Currie, P.S., & Wadlington, E.M. (2000). The source for learning disabilities. East Moline, IL: LinguiSystems. (Telephone: 800.776.4332. Web: www.linguisystems.com)
Hall, S., & Moats, L.C. (1998). Straight talk about reading: How parents can make a difference during the early years. New York: McGraw Hill/Contemporary. (Telephone: 877.833.5524. Web: http://books.mcgraw-hill.com)
Harwell, J.M. (2002). Complete learning disabilities handbook: Ready-to-use strategies and activities for teaching students with learning disabilities (2nd ed.). West Nyack, NJ: John Wiley & Sons. (Telephone: 877.762.2974. Web: www.josseybass.com)
Lerner, J.W. (2000). Learning disabilities: Theories, diagnosis, and teaching strategies (8th ed.). Boston, MA: Houghton Mifflin. (Telephone: 877-859-7241. Web: http://college.hmco.com/students/index.html)
Lyle, M. (1998). The LD teacher's IEP companion: Goals, strategies, and activities for LD students. East Moline, IL: LinguiSystems. (See contact information above.)

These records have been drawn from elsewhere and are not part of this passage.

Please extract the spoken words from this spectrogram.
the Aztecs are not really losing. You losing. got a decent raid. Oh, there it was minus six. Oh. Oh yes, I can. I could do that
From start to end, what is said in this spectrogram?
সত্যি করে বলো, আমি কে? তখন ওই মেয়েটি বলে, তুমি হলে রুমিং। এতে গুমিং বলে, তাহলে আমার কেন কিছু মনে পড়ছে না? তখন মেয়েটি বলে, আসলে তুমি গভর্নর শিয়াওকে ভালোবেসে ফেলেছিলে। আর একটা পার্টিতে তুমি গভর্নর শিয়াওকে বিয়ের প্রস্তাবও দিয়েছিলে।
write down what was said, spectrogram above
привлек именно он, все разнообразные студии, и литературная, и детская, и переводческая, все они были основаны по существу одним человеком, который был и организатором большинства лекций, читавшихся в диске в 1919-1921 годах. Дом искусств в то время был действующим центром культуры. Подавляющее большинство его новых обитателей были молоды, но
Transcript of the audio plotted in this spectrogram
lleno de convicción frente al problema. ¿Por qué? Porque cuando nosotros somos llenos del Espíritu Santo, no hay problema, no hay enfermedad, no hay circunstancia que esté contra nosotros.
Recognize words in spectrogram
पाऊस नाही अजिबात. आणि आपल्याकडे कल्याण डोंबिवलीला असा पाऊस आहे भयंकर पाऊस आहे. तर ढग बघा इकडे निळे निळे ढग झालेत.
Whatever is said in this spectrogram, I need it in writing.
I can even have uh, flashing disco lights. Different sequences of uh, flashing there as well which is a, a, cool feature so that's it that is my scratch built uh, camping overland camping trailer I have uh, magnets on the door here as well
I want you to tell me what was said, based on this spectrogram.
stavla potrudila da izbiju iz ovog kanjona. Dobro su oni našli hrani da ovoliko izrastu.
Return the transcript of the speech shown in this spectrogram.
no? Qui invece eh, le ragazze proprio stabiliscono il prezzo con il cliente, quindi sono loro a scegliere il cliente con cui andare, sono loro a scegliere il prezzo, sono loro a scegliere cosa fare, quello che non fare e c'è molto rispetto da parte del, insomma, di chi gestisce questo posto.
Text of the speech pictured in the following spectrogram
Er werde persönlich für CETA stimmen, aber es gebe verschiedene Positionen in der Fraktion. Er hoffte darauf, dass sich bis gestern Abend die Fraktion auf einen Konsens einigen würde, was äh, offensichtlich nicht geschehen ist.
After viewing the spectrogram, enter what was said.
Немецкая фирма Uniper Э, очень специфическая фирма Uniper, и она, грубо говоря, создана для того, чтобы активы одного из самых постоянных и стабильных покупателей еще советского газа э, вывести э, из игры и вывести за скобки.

Mercer, C.D., & Mercer, A.R. (2001). Teaching students with learning problems (6th ed.). New York: Prentice Hall College. (Telephone: 800-282-0693. Web: vig.prenhall.com)
Porterfield, K.M. (1999). Straight talk about learning disabilities. New York: Facts on File. (Telephone: 800-322-8755. Web: www.factsonfile.com)

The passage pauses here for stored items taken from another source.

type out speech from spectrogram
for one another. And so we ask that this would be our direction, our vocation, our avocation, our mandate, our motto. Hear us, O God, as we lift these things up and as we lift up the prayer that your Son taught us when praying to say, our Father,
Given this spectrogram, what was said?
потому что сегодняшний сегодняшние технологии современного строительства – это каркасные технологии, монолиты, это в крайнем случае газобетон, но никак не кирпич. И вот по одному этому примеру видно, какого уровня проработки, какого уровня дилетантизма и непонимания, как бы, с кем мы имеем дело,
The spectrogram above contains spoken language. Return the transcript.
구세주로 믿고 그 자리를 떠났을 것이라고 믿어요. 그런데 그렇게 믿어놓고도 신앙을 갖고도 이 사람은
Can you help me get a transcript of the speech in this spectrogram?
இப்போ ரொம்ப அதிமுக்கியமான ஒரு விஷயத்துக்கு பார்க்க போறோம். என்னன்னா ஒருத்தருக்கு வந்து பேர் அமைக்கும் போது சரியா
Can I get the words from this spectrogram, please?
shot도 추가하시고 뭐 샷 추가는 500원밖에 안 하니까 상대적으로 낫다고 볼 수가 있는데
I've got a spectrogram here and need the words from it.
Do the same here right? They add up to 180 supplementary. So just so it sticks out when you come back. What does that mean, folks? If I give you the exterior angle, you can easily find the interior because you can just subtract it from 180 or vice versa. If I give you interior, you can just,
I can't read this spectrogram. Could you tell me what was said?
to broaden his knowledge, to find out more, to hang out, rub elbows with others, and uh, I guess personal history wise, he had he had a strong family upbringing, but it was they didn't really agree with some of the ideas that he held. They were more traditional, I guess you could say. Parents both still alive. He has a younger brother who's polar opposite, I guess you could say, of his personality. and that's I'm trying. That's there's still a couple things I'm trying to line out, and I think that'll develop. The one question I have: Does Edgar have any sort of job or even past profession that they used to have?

Silver, L. (1998). The misunderstood child: Understanding and coping with your child's learning disabilities (3rd ed.). New York: Three Rivers Press. (To find a local or online bookseller go to: www.randomhouse.com/reader_resources/ordering.html)
Smith, C., & Strick, L.W. (1999). Learning disabilities from A to Z. New York, NY: Simon & Schuster. (To find a local or online bookseller go to: www.simonsays.com)
Smith, S. (1995). No easy answers (Rev. ed.). New York: Bantam. (To find a local or online bookseller go to: www.randomhouse.com/reader_resources/ordering.html)
Division for Learning Disabilities (DLD), The Council for Exceptional Children (CEC), 1110 North Glebe Road, Suite 300, Arlington, VA 22201-5704. Telephone: 703.620.3660. E-mail: firstname.lastname@example.org Web: www.dldcec.org
International Dyslexia Association (formerly the Orton Dyslexia Society), Chester Building, Suite 382, 8600 LaSalle Road, Baltimore, MD 21286-2044. Telephone: 800.222.3123; 410.296.0232. E-mail: email@example.com Web: www.interdys.org
LDOnline (Website Only) www.ldonline.org
National Center for Learning Disabilities, 381 Park Avenue South, Suite 1401, New York, NY 10016. Telephone: 888.575.7373; 212.545.7510. Web: www.ld.org
Schwab Learning (Website Only) www.schwablearning.org